CS 150: Introduction to Computer Science I
An introduction to computer science emphasizing problem solving. Problems are selected from a variety of interesting areas such as graphics, image processing, cryptography, data analysis, astronomy, video games, and environmental simulation. Topics include algorithm design and object oriented programming.
CS 151: Introduction to Computer Science II
A continuation of the ideas presented in 150 with particular emphasis on data structures. Implementation of abstract data types such as stack, queue, tree, and graph as well as important algorithms. Analysis of sorting and searching algorithms.
CS 341: Computer Networks
Concepts, principles, protocols, and applications of computer networks with a focus on the Internet. Application layer protocols such as http, smtp. Socket programming and peer-to-peer networks.

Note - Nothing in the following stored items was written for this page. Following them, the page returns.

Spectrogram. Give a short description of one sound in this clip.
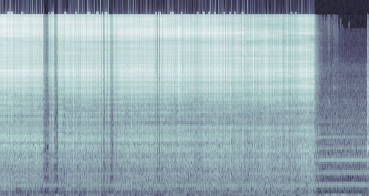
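A welding arc crackles and hisses steadily.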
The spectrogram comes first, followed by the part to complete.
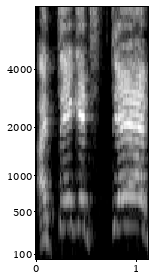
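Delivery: projected yelling. Calling out to a far-off companion that the creature is dead: yelling across a distance. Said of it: "You can stop yelling".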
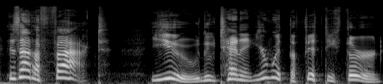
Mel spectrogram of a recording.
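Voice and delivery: high, loud confrontational jab; hostile challenge. A narrator's reading. Kai questioning Verlin's unit, hostile. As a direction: challenge the rival scornfully.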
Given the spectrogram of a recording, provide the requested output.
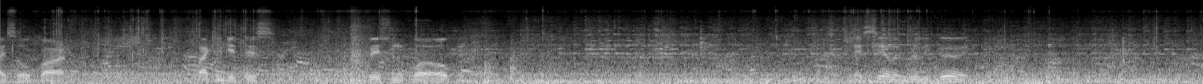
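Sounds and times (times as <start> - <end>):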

Transport-layer protocols such as TCP, UDP and congestion control. Network layer algorithms for routing and broadcast, and multicast. Link-level protocols for local area networks such as Ethernet and WiFi. Issues in network privacy and security.
CS 363: Computer Graphics
An introduction to computer graphics, with an emphasis on applications programming. A commonly used application programming interface (API) is used to study geometric transformations, parallel and perspective projections, hidden surface removal, light sources, shading, and reflection. Students will write programs using the API and a high level programming-language. Offered alternate years.
CS 365: Internet Programming
In this course we examine three-tier Internet application architectures. Applications developed for the Internet typically have a database back end, an application server in the middle, and a web server on the front end. We will examine application programming frameworks from CGI to Servlets, and other modern application programming frameworks such as Ruby on Rails. Other topics include XML-based architectures such as RSS and web services, data transformation using XSL and XSLT. The course is largely project-driven; students will implement a complete web-based application.